We have nothing to do but save souls...

Do we really need independent consultants to tell us how to do that?


  1. I agree with you when you say " I can only blame the apathy of the Methodist people themselves."
    When asked what I think the deepest problem is within the church today I always say that it is our loss of confidence in God which has a knock on effect on who we are.

    If we are not relating to the God who loves us, the God who has called us then we are essentially wandering in the wilderness...

    Thank you because you have given me inspiration for my Church Away Weekend- a refocusing task...

    Let's look to God!

  2. Food for thought ... sometimes I just want to tuck in and get on with being church in my little corner of the connexion because I see God at work in our newly formed cell groups and our outreach projects.

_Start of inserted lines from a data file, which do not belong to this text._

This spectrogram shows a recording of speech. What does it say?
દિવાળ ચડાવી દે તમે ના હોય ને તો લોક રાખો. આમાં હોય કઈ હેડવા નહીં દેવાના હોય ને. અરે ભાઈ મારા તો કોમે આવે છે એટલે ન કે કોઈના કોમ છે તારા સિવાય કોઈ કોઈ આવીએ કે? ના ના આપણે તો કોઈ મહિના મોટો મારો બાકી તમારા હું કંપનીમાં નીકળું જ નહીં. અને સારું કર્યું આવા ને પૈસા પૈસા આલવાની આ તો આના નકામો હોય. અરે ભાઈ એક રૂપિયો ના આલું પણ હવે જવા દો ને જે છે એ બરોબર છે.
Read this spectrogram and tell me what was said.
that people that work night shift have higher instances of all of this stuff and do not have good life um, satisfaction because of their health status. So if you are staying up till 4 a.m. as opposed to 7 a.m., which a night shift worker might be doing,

But at the same time, I'm being asked to consider the amalgamation of circuits to make something bigger at the heart of which, for me, MUST be God's vision and the pastoral care for one another that you speak of.
    Please Lord, don't let us go off on our own tangent but help us to hold on to you, taking with us all that is good about our Methodist heritage and values so that we are what you will make us.

  3. The Methodist Church apparently has as its number one priority: "To proclaim and affirm its conviction of God's love in Christ, for us and for all the world; and renew confidence in God's presence and action in the world and in the Church." I think that is wonderful, but how much of our life at local or Connexional level really reflects that?

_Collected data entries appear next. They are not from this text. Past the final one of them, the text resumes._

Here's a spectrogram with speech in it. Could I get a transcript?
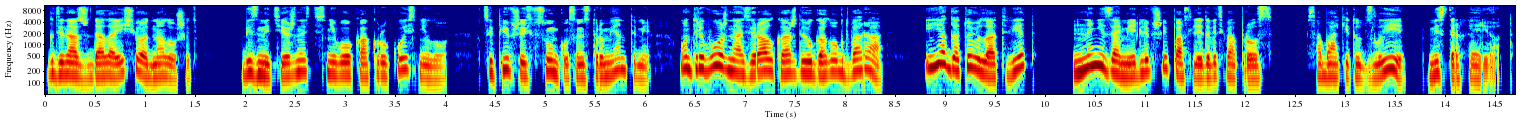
где нас ждала еще одна лошадь, Безмятежность с него как рукой сняло. Вцепившись в сумку с инструментами, он тревожно озирал каждый уголок двора, и я готовила ответ на незамедливший последовать вопрос. «Собаки тут злые, мистер Хэриот».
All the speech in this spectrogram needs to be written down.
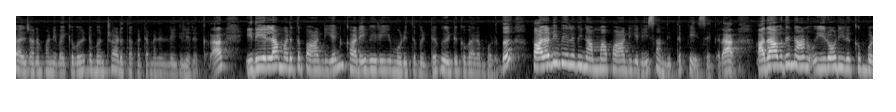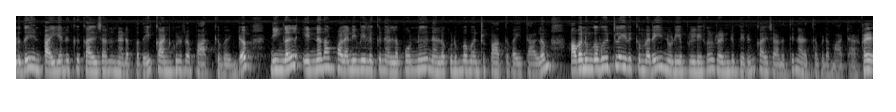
கல்யாணம் பண்ணி வைக்க வேண்டும் என்று அடுத்த கட்டமான நிலையில் இருக்கிறார். இதையெல்லாம் அடுத்து பாண்டியன் கடை வேலையை முடித்துவிட்டு வீட்டுக்கு வரும்பொழுது பழனிவேலுவின் அம்மா பாண்டியனை சந்தித்து பேசுகிறார். அதாவது நான் உயிரோடு இருக்கும் பொழுது என் பையனுக்கு கல்யாணம் நடப்பதை கண்குளிர பார்க்க வேண்டும். நீங்கள் என்னதான் பழனிவேலுக்கு நல்ல பொண்ணு நல்ல குடும்பம் என்று பார்த்து வைத்தாலும் அவன் உங்க வீட்டில் இருக்கும் வரை என்னுடைய பிள்ளைகள் ரெண்டு பேரும் கல்யாணத்தை நடத்த விட மாட்டார்கள்.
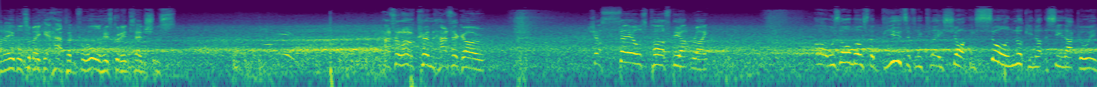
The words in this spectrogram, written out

    Confidence in God is both crucial, but also for many people incredibly difficult at a time of personal hurt, and also at a time of church decline, and rise of well-thought out, well-publicised and passionate atheism.

    How we do that, without retreating into the bunker and responding to the challenges of the secular world with a naive, simplistic faith, just to make us try and feel good is a major challenge.

    Is it too much to ask the Connexional team to concentrate on the published priorities, or are we too divided theologically as a church to be able to do this?

  4. Well said Angela - a true prophet and like them they were frequently ignored and side-lined, but the main thing was they were faithful to God!


    Mark Lawrence
    Lincoln North

  5. Ian,
    The Connexional team work very hard to ensure that NOTHING happens that is not in accord with the priorities..
    The sad fact is however that it is not apparent to the rest of the Connexion, largely because of the pseudo business speak our reports and papers are presented in.
    Peculiarly, the Connexional team seem to avoid talking of God and Scripture etc, whilst at the same time trying to enable the Connexion to serve God.
    It is our current language, culture and identity that needs to be revised.
    WE should not be ashamed to talk of God in our work, and to talk theologically about what we are doing and why.

  6. Hi Angela,
    I have to say that my experience as a member of the Connexional Team is definitely not that we're afraid of talking about God and Scripture, but I guess not everyone sees that.
    Keep on keeping the faith! xxx

  7. Hi Anna,
    Thank you for your comment
    You say:
    "is definitely not that we're afraid of talking about God and Scripture, but I guess not everyone sees that."

    That's exactly my point: How we present our conversations, the backdrop to our work, the reason for our engagement is all to often missing from our final reports and documents - so no - sometimes we just don't see it.
    And yes - I do know that not being able to see something doesn't mean that it didn't happen. But consider the difference it might make if those not in the Connexional team were nonetheless able to read the conversation, share in the vision, and recognise the theology that underpins all that we do.
    Wouldn't that be truly inspirational.

  8. Hi Angie,
    It would indeed! xxx